**** Data under study
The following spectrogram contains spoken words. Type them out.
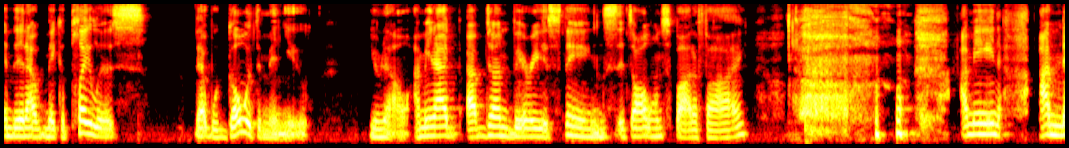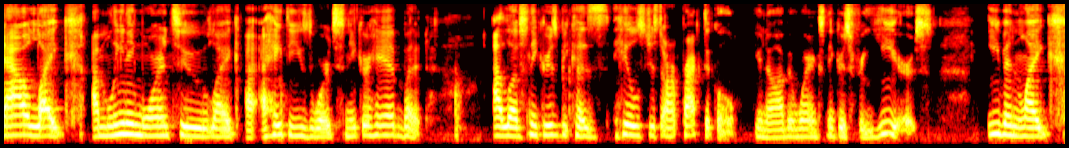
and then I would make a playlist that would go with the menu. You know, I mean, I've I've done various things. It's all on Spotify. I mean, I'm now like I'm leaning more into like I, I hate to use the word sneakerhead, but I love sneakers because heels just aren't practical. You know, I've been wearing sneakers for years. Even like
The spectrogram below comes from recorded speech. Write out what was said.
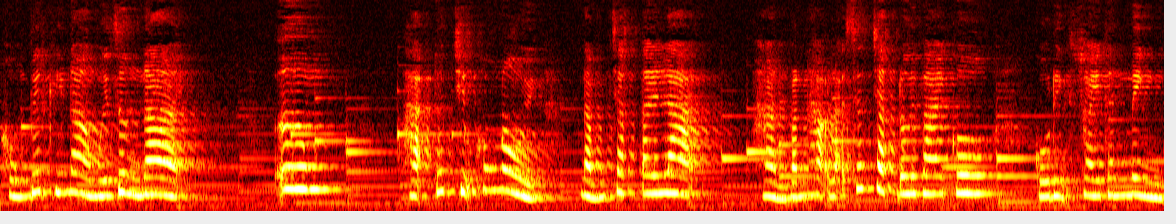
Không biết khi nào mới dừng lại. Ưm. Hạ tuyết chịu không nổi, Nắm chặt tay lại. Hàn Văn Hạo lại siết chặt đôi vai cô. Cô định xoay thân mình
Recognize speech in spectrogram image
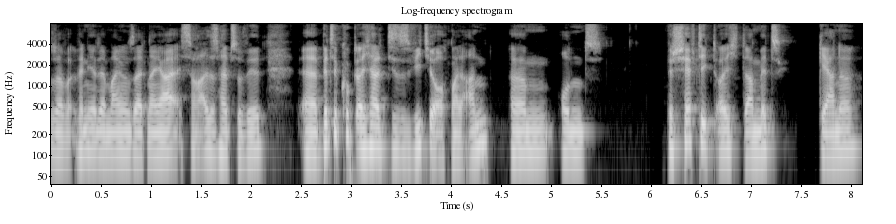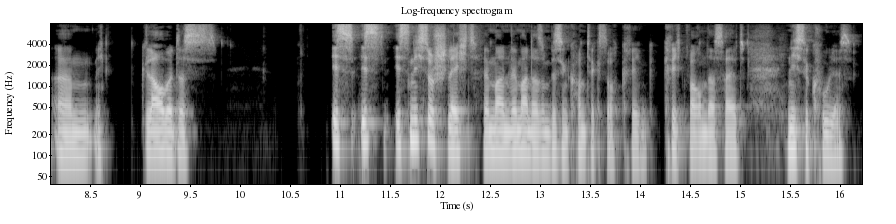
oder wenn ihr der Meinung seid, na ja, ist doch alles halb so wild, äh, bitte guckt euch halt dieses Video auch mal an ähm, und beschäftigt euch damit gerne. Ähm, ich glaube, das ist, ist, ist nicht so schlecht, wenn man, wenn man da so ein bisschen Kontext auch krieg, kriegt, warum das halt nicht so cool ist.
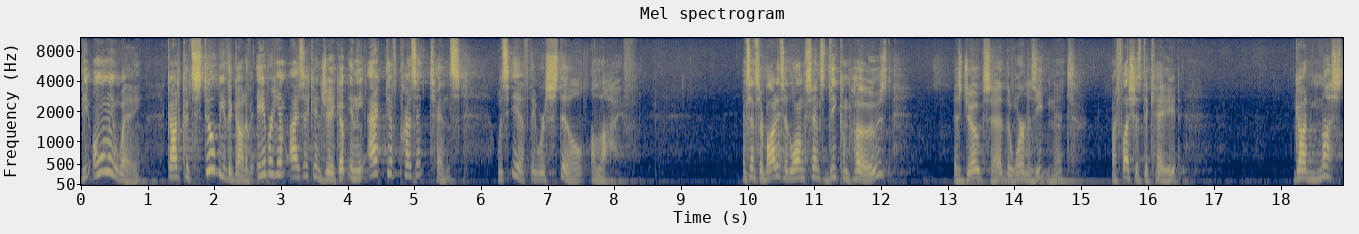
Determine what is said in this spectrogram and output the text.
The only way God could still be the God of Abraham, Isaac, and Jacob in the active present tense was if they were still alive. And since their bodies had long since decomposed, as Job said, the worm has eaten it, my flesh is decayed, God must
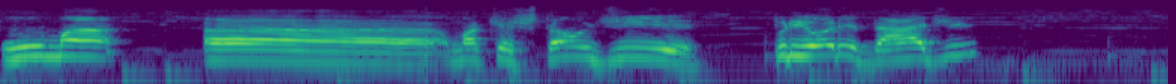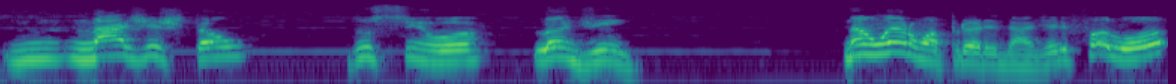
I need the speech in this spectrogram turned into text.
uma, uh, uma questão de prioridade na gestão do senhor Landim. Não era uma prioridade. Ele falou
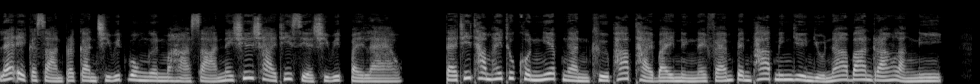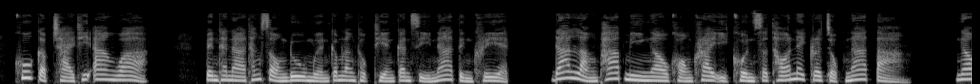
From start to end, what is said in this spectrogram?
และเอกสารประกันชีวิตวงเงินมหาศาลในชื่อชายที่เสียชีวิตไปแล้วแต่ที่ทำให้ทุกคนเงียบงันคือภาพถ่ายใบหนึ่งในแฟ้มเป็นภาพมิ้นยืนอยู่หน้าบ้านร้างหลังนี้ คู่กับชายที่อ้างว่า เป็นธนาทั้งสองดูเหมือนกำลังถกเถียงกันสีหน้าตึงเครียด ด้านหลังภาพมีเงาของใครอีกคนสะท้อนในกระจกหน้าต่าง เงา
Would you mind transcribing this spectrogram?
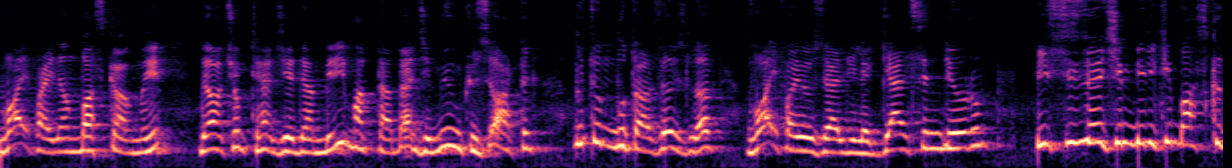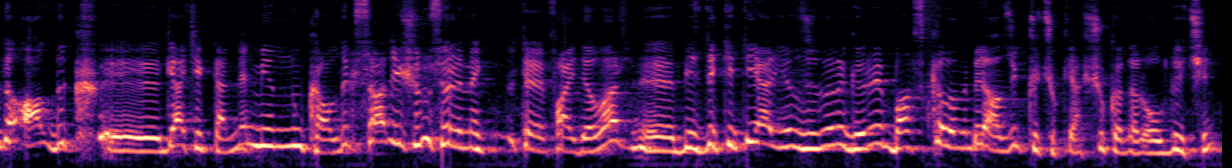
Wi-Fi'den baskı almayı daha çok tercih eden biriyim. Hatta bence mümkünse artık bütün bu tarz aracılar Wi-Fi özelliğiyle gelsin diyorum. Biz sizler için bir iki baskıda aldık. Ee, gerçekten de memnun kaldık. Sadece şunu söylemekte fayda var. Ee, bizdeki diğer yazıcılara göre baskı alanı birazcık küçük. Yani şu kadar olduğu için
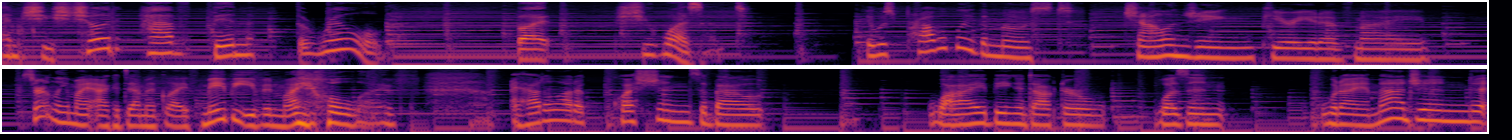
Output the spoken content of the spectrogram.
and she should have been thrilled. But she wasn't. It was probably the most challenging period of my, certainly my academic life, maybe even my whole life. I had a lot of questions about why being a doctor wasn't what I imagined,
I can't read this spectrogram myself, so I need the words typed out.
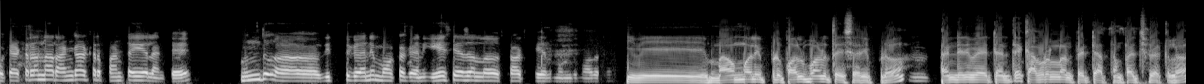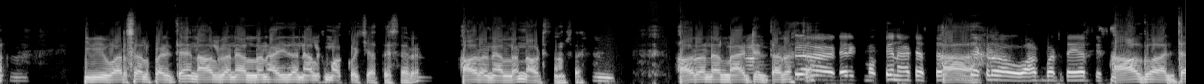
ఒక ఎకరన్నర అంగాకర పంట వేయాలంటే ముందు ఆ, విత్తు గాని మొక్క గాని ఏ సీజన్లో స్టార్ట్ చేయాలి ముందు మొదట ఇవి మామూలు ఇప్పుడు పళ్ళు పండుతాయి సార్ ఇప్పుడు. పండినవి ఏంటంటే కవర్లో పెట్టేస్తాం పచ్చిపెక్కలు. ఇవి వర్షాలు పడితే నాలుగో నెలలోనే ఐదో నెలకు మొక్క వచ్చేస్తాయి సార్ ఆరో నెలలో నాటుతాం సార్. ఆరో నెల నాటిన తర్వాత ఆకు అంతే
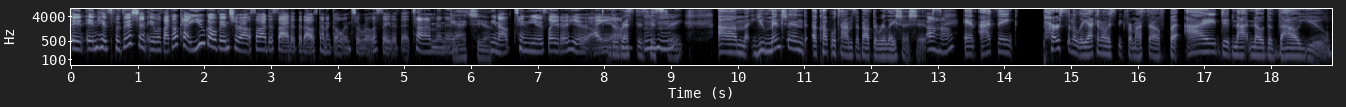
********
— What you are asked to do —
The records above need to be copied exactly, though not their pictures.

— Answer below —
The following spectrogram contains spoken words. Type them out.
and then I would make a playlist that would go with the menu. You know, I mean, I've I've done various things. It's all on Spotify. I mean, I'm now like I'm leaning more into like I, I hate to use the word sneakerhead, but I love sneakers because heels just aren't practical. You know, I've been wearing sneakers for years. Even like
The spectrogram below comes from recorded speech. Write out what was said.
Không biết khi nào mới dừng lại. Ưm. Hạ tuyết chịu không nổi, Nắm chặt tay lại. Hàn Văn Hạo lại siết chặt đôi vai cô. Cô định xoay thân mình
Recognize speech in spectrogram image
oder wenn ihr der Meinung seid, na ja, ist doch alles halb so wild, äh, bitte guckt euch halt dieses Video auch mal an ähm, und beschäftigt euch damit gerne. Ähm, ich glaube, das ist, ist, ist nicht so schlecht, wenn man, wenn man da so ein bisschen Kontext auch krieg, kriegt, warum das halt nicht so cool ist.
Determine what is said in this spectrogram and output the text.
The only way God could still be the God of Abraham, Isaac, and Jacob in the active present tense was if they were still alive. And since their bodies had long since decomposed, as Job said, the worm has eaten it, my flesh is decayed, God must
I need the speech in this spectrogram turned into text.
uma, uh, uma questão de prioridade na gestão do senhor Landim. Não era uma prioridade. Ele falou
From start to end, what is said in this spectrogram?
และเอกสารประกันชีวิตวงเงินมหาศาลในชื่อชายที่เสียชีวิตไปแล้วแต่ที่ทำให้ทุกคนเงียบงันคือภาพถ่ายใบหนึ่งในแฟ้มเป็นภาพมิ้นยืนอยู่หน้าบ้านร้างหลังนี้ คู่กับชายที่อ้างว่า เป็นธนาทั้งสองดูเหมือนกำลังถกเถียงกันสีหน้าตึงเครียด ด้านหลังภาพมีเงาของใครอีกคนสะท้อนในกระจกหน้าต่าง เงา
Would you mind transcribing this spectrogram?
Wi-Fi'den baskı almayı daha çok tercih eden biriyim. Hatta bence mümkünse artık bütün bu tarz aracılar Wi-Fi özelliğiyle gelsin diyorum. Biz sizler için bir iki baskıda aldık. Ee, gerçekten de memnun kaldık. Sadece şunu söylemekte fayda var. Ee, bizdeki diğer yazıcılara göre baskı alanı birazcık küçük. Yani şu kadar olduğu için
Output the spoken content of the spectrogram.
and she should have been thrilled. But she wasn't. It was probably the most challenging period of my, certainly my academic life, maybe even my whole life. I had a lot of questions about why being a doctor wasn't what I imagined,
I can't read this spectrogram myself, so I need the words typed out.
ఒక ఎకరన్నర అంగాకర పంట వేయాలంటే ముందు ఆ, విత్తు గాని మొక్క గాని ఏ సీజన్లో స్టార్ట్ చేయాలి ముందు మొదట ఇవి మామూలు ఇప్పుడు పళ్ళు పండుతాయి సార్ ఇప్పుడు. పండినవి ఏంటంటే కవర్లో పెట్టేస్తాం పచ్చిపెక్కలు. ఇవి వర్షాలు పడితే నాలుగో నెలలోనే ఐదో నెలకు మొక్క వచ్చేస్తాయి సార్ ఆరో నెలలో నాటుతాం సార్. ఆరో నెల నాటిన తర్వాత ఆకు అంతే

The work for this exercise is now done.